Brazil’s upgrade prompts scepticism
A commodity boom masks fundamental problems in the Brazilian economy, observers argue.
Sooner than expected, and in the wake of Peru’s sovereign rating upgrade, Brazil finally got what it wanted last month – investment-grade status. Persistent lobbying by the government and perpetual optimism from the bankers seems to have had the appropriate effect. But not long after corks were popped to celebrate, the champagne had begun to go flat. Sceptics doubt whether this new status has been earned.
The top issues on Brazil’s economic agenda are tax reform, currency appreciation and inflation. Energy shortages and access to credit are next on the list. As foreign direct investment continues to flow in at record levels, and the dollar continues to weaken, so the real continues to appreciate. By mid-May, following Brazil’s upgrade, the real had reached a new high against the dollar of R$1.64/$ – a move that clearly shows that the new 1.5% tax measures, which the president placed on all currency trades in March, in order to make the real more competitive, have been less than effective.

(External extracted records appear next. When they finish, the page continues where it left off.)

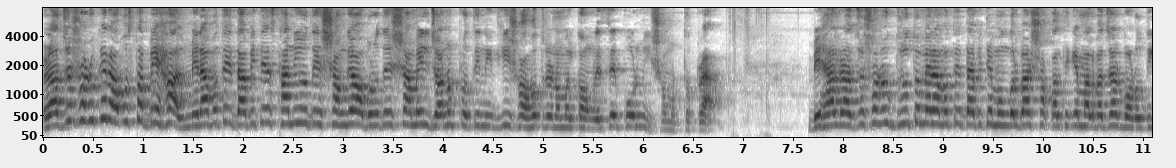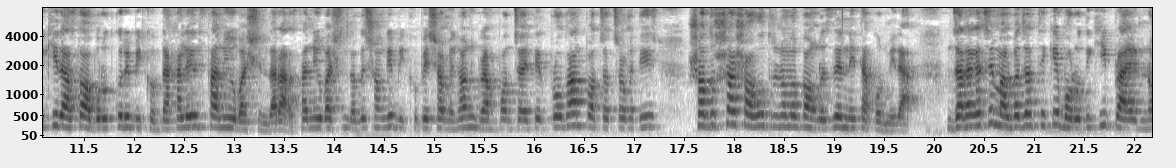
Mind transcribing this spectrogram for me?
রাজ্য সড়কের অবস্থা বেহাল। মেরামতের দাবিতে স্থানীয়দের সঙ্গে অবরোধের সামিল জনপ্রতিনিধি সহ তৃণমূল কংগ্রেসের কর্মী সমর্থকরা। বেহাল রাজ্য সড়ক দ্রুত মেরামতের দাবিতে মঙ্গলবার সকাল থেকে মালবাজার বড়দিঘি রাস্তা অবরোধ করে বিক্ষোভ দেখালেন স্থানীয় বাসিন্দারা। স্থানীয় বাসিন্দাদের সঙ্গে বিক্ষোভে সামিল হন গ্রাম পঞ্চায়েতের প্রধান পঞ্চায়েত সমিতির সদস্য সহ তৃণমূল কংগ্রেসের নেতাকর্মীরা। জানা গেছে, মালবাজার থেকে বড়দিঘি প্রায় ন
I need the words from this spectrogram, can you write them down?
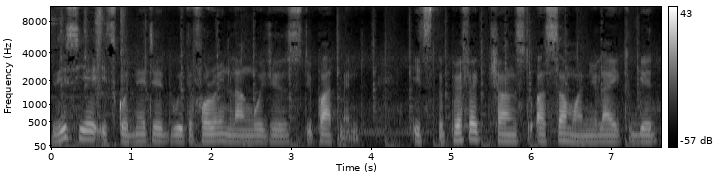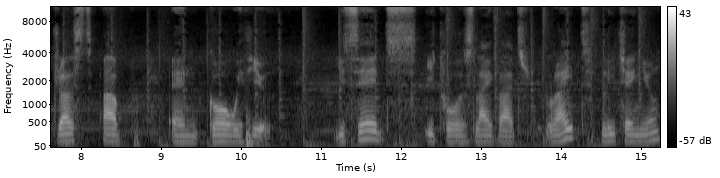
this year it's coordinated with the Foreign Languages Department. It's the perfect chance to ask someone you like to get dressed up and go with you. You said it was like that, right? Li Cheng Yu?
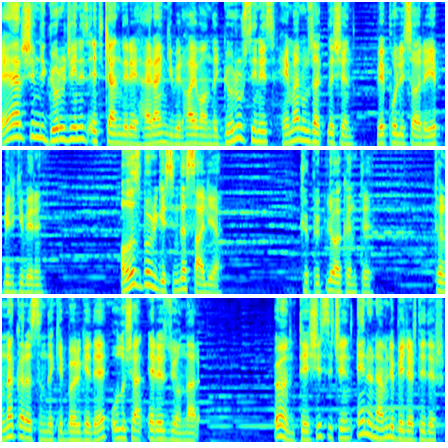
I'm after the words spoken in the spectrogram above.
Eğer şimdi göreceğiniz etkenleri herhangi bir hayvanda görürseniz hemen uzaklaşın ve polisi arayıp bilgi verin. Ağız bölgesinde salya, köpüklü akıntı, tırnak arasındaki bölgede oluşan erozyonlar ön teşhis için en önemli belirtidir.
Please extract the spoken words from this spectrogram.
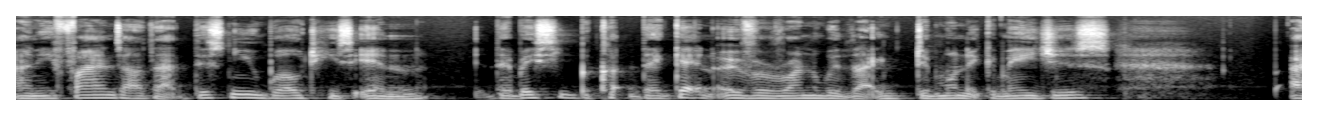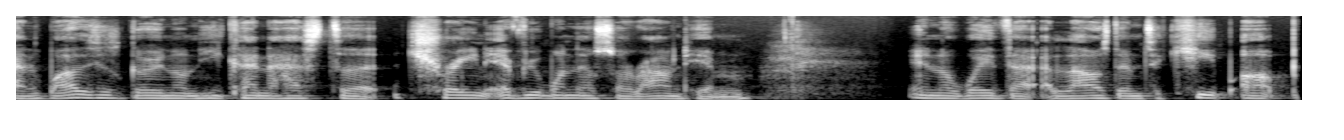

In terms of fiscal reform, the worried analysts are succinct – this upgrade masks the underlying tax system problems, they say. Brazilians have a tax burden that is comparable to that of the average EU taxpayer – 45% of GDP.